Deep-Sea Diaspora

Deep-Sea Diaspora

December 1, 1998

1998— When spectacular biological communities were first discovered at hydrothermal vents in 1977, biologists puzzled over two main questions: How did these oases of large and abundant animals persist in the deep sea, where food is typically scarce? And how...

News Releases

Corals

New study measures how much of corals’ nutrition comes from hunting

September 17, 2019

A polyp of the smooth cauliflower coral (Stylophora pistillata), uses the stinging cells in its tentacles to capture a small shrimp, which is then pulled into the mouth of the polyp and digested. Coral colonies contain thousands of individual polyps...

Blue shark

Blue sharks use eddies for fast track to food

August 7, 2019

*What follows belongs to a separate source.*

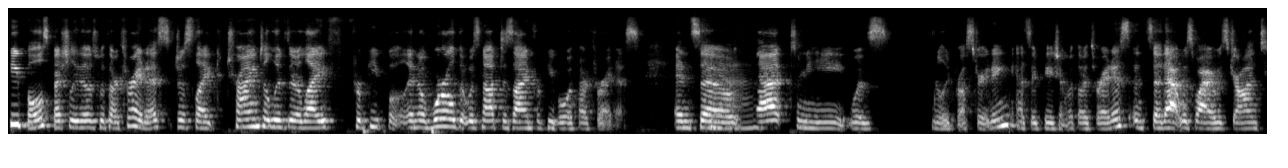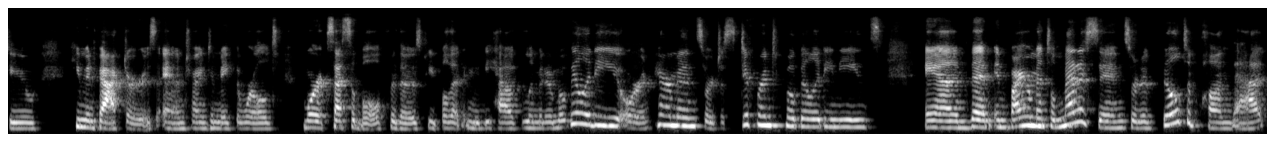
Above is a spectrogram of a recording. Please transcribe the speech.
people, especially those with arthritis, just like trying to live their life for people in a world that was not designed for people with arthritis. And so yeah. that to me was really frustrating as a patient with arthritis. And so that was why I was drawn to human factors and trying to make the world more accessible for those people that maybe have limited mobility or impairments or just different mobility needs. And then environmental medicine sort of built upon that.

Researchers tagged more than a dozen blue sharks off the U.S. Northeast Coast and monitored them for nine months. (Video by Camrin Braun, University of Washington and Tane Sinclair-Taylor, James Cook University.)   Blue sharks use large, swirling ocean currents,...

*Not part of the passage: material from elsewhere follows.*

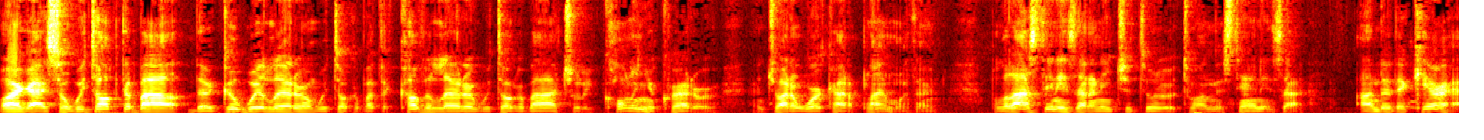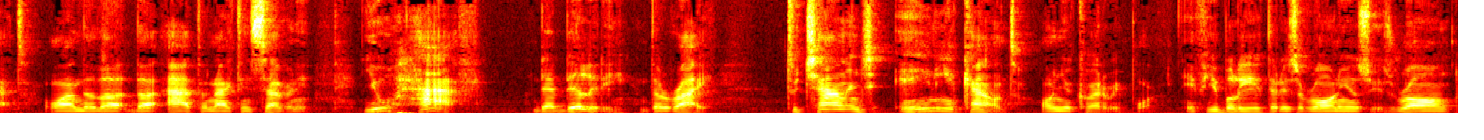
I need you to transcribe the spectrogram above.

Basking shark

SharkCam reveals secret lives of basking sharks in UK

August 6, 2019

Underwater footage captured by the REMUS SharkCam observing the behavior of basking sharks off the west coast of Scotland. (Credit: Amy Kukulya, @oceanrobotcam, Woods Hole Oceanographic Institution) An autonomous underwater vehicle (AUV) known as the REMUS SharkCam has been used...

An illustration of an organism infected with the giant virus known as Mimivirus. Credit: Shutterstock

Surprising Enzymes Found in Giant Ocean Viruses

June 5, 2019

Findings could represent new drug targets for human pathogens A new study led by researchers at Woods Hole Oceanographic Institution (WHOI) and Swansea University Medical School furthers our knowledge of viruses—in the sea and on land— and their potential to...

whales

New Sub-species of Pilot Whale Identified in Pacific Ocean

June 3, 2019

Short-finned pilot whales are found over a wide swath of the world’s oceans, with habitats in the Indian, and Pacific, and North Atlantic oceans. Despite this wide distribution, the whales have been recognized as a single species—but a recent study...

New species of coral found in Lydonia Canyon

New Deep-Sea Coral Species Discovered in Atlantic Marine Monument

April 9, 2019

DNA analysis recently confirmed that Woods Hole Oceanographic Institution (WHOI) scientists and their collaborators at OceanX, the University of Connecticut (UConn), and NASA’s Jet Propulsion Laboratory (JPL) discovered two new species of deep-sea corals during a September 2018 expedition in...

Finding New Homes Won't Help Emperor Penguins Cope with Climate Change

Finding New Homes Won’t Help Emperor Penguins Cope with Climate Change

June 7, 2017

If projections for melting Antarctic sea ice through 2100 are correct, the vanishing landscape will strip Emperor penguins of their breeding and feeding grounds and put populations at risk.  But like other species that migrate to escape the wrath of...

Travel Distances of Juvenile Fish Key to Better Conservation

Travel Distances of Juvenile Fish Key to Better Conservation

May 15, 2017

Marine reserves—sections of the ocean where fishing is prohibited—promote coral reef sustainability by preventing overfishing and increasing fish abundance and diversity. But to be effective, they need to be sized right, and in a way that accounts for how far...

Don Anderson

Don Anderson Selected for Prestigious Ketchum Award for Coastal Research

April 3, 2017

The Woods Hole Oceanographic Institution (WHOI) has selected Dr. Don Anderson, a senior scientist in the Biology Department at WHOI to receive the prestigious 2017 Bostwick H. Ketchum Award. The award honors an internationally recognized scientist who demonstrates an innovative...

A New Long-Term Ecological Research Site Announced for the Northeast U.S. Shelf

A New Long-Term Ecological Research Site Announced for the Northeast U.S. Shelf

March 1, 2017

The Atlantic Ocean off the Northeast U.S. coast is known for its productive fisheries and abundant harvests. As in other coastal oceans, human activities, short-term environmental variability, and long-term trends all affect the region’s complex food web and may threaten...